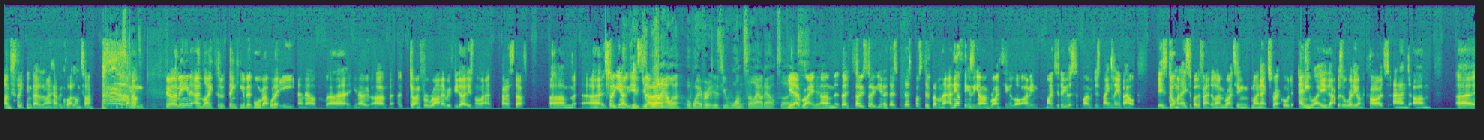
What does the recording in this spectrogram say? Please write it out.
I'm sleeping better than I have in quite a long time. um, do you know what I mean? And like sort of thinking a bit more about what I eat and, um, uh, you know, um, going for a run every few days and all that kind of stuff. Um, uh, so, you know, it's, Your uh, one hour or whatever it is, you're once allowed outside. yeah, right. Yeah. Um, but so, so you know, there's there's positive love on that. And the other thing is, you know, I'm writing a lot. I mean, my to do list at the moment is mainly about is dominated by the fact that I'm writing my next record anyway. That was already on the cards, and um, uh,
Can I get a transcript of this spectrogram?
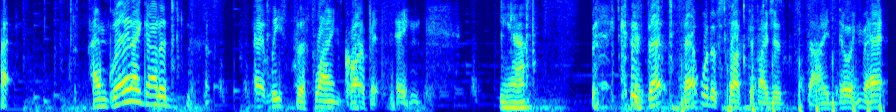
I, I'm glad I got a, at least the flying carpet thing, Yeah. Because that that would have sucked if I just died doing that.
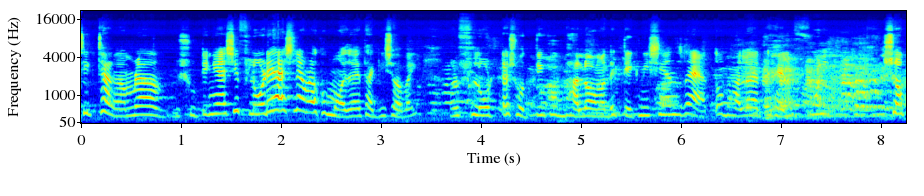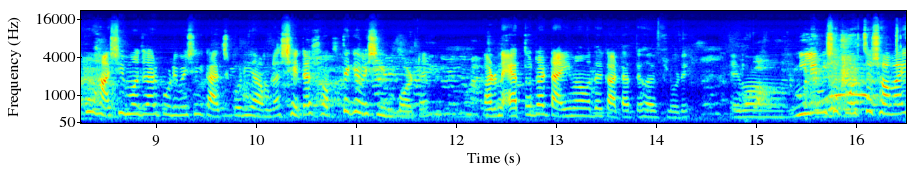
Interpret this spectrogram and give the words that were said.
ঠিকঠাক, আমরা শুটিংয়ে আসি ফ্লোরে আসলে আমরা খুব মজায় থাকি সবাই। আর ফ্লোরটা সত্যি খুব ভালো, আমাদের টেকনিশিয়ানসরা এত ভালো, এত হেল্পফুল সব খুব হাসি মজার পরিবেশেই কাজ করি আমরা, সেটা সব থেকে বেশি ইম্পর্ট্যান্ট কারণ এতটা টাইম আমাদের কাটাতে হয় ফ্লোরে এবং মিলেমিশে করছে সবাই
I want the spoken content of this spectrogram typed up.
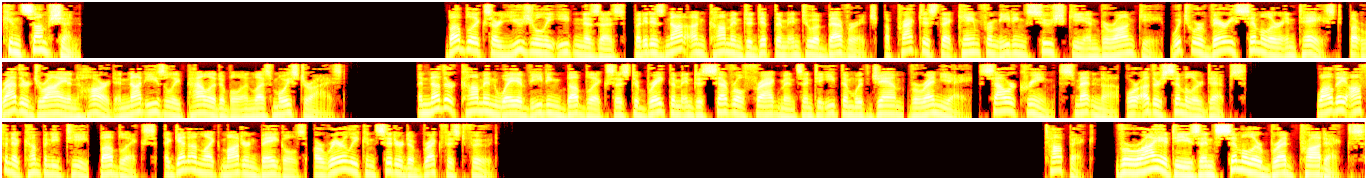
Consumption Bubliks are usually eaten as is, but it is not uncommon to dip them into a beverage, a practice that came from eating sushki and baranki, which were very similar in taste, but rather dry and hard and not easily palatable unless moisturized. Another common way of eating bubliks is to break them into several fragments and to eat them with jam sour cream smetana, or other similar dips. While they often accompany tea, bubliks, again unlike modern bagels, are rarely considered a breakfast food. Varieties and similar bread products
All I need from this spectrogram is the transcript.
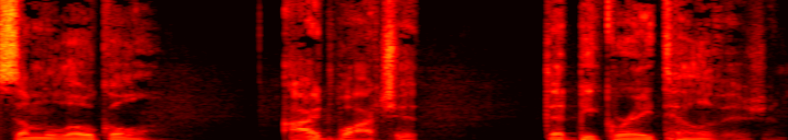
some local, I'd watch it. That'd be great television.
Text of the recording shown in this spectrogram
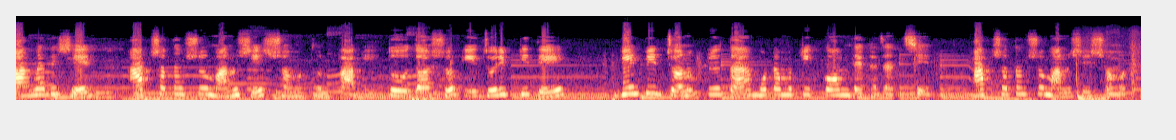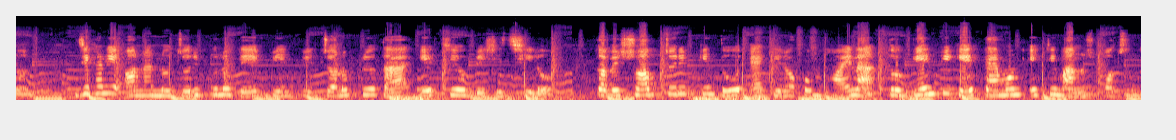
বাংলাদেশের আট শতাংশ মানুষের সমর্থন পাবে। তো দর্শক, এই জরিপটিতে বিএনপির জনপ্রিয়তা মোটামুটি কম দেখা যাচ্ছে। আট শতাংশ মানুষের সমর্থন, যেখানে অন্যান্য জরিপগুলোতে বিএনপির জনপ্রিয়তা এর চেয়েও বেশি ছিল। তবে সব জরিপ কিন্তু একই রকম হয় না। তো বিএনপিকে তেমন একটি মানুষ পছন্দ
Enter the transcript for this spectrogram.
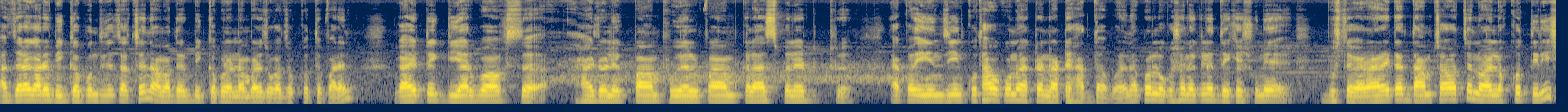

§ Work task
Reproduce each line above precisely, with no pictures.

§ Solution to this task
What does the recording in this spectrogram say? Please write it out.
I'm sleeping better than I have in quite a long time. um, do you know what I mean? And like sort of thinking a bit more about what I eat and, um, uh, you know, um, going for a run every few days and all that kind of stuff. Um, uh, so, you know, it's, Your uh, one hour or whatever it is, you're once allowed outside. yeah, right. Yeah. Um, but so, so you know, there's there's positive love on that. And the other thing is, you know, I'm writing a lot. I mean, my to do list at the moment is mainly about is dominated by the fact that I'm writing my next record anyway. That was already on the cards, and um, uh,
Can I get a transcript of this spectrogram?
I, I'm glad I got a, at least the flying carpet thing, Yeah. Because that that would have sucked if I just died doing that.
Interpret this spectrogram and give the words that were said.
ঠিকঠাক, আমরা শুটিংয়ে আসি ফ্লোরে আসলে আমরা খুব মজায় থাকি সবাই। আর ফ্লোরটা সত্যি খুব ভালো, আমাদের টেকনিশিয়ানসরা এত ভালো, এত হেল্পফুল সব খুব হাসি মজার পরিবেশেই কাজ করি আমরা, সেটা সব থেকে বেশি ইম্পর্ট্যান্ট কারণ এতটা টাইম আমাদের কাটাতে হয় ফ্লোরে এবং মিলেমিশে করছে সবাই
I want the spoken content of this spectrogram typed up.
Consumption Bubliks are usually eaten as is, but it is not uncommon to dip them into a beverage, a practice that came from eating sushki and baranki, which were very similar in taste, but rather dry and hard and not easily palatable unless moisturized. Another common way of eating bubliks is to break them into several fragments and to eat them with jam sour cream smetana, or other similar dips. While they often accompany tea, bubliks, again unlike modern bagels, are rarely considered a breakfast food. Varieties and similar bread products
All I need from this spectrogram is the transcript.
some local, I'd watch it. That'd be great television.
Text of the recording shown in this spectrogram
বাংলাদেশের আট শতাংশ মানুষের সমর্থন পাবে। তো দর্শক, এই জরিপটিতে বিএনপির জনপ্রিয়তা মোটামুটি কম দেখা যাচ্ছে। আট শতাংশ মানুষের সমর্থন, যেখানে অন্যান্য জরিপগুলোতে বিএনপির জনপ্রিয়তা এর চেয়েও বেশি ছিল। তবে সব জরিপ কিন্তু একই রকম হয় না। তো বিএনপিকে তেমন একটি মানুষ পছন্দ
Enter the transcript for this spectrogram.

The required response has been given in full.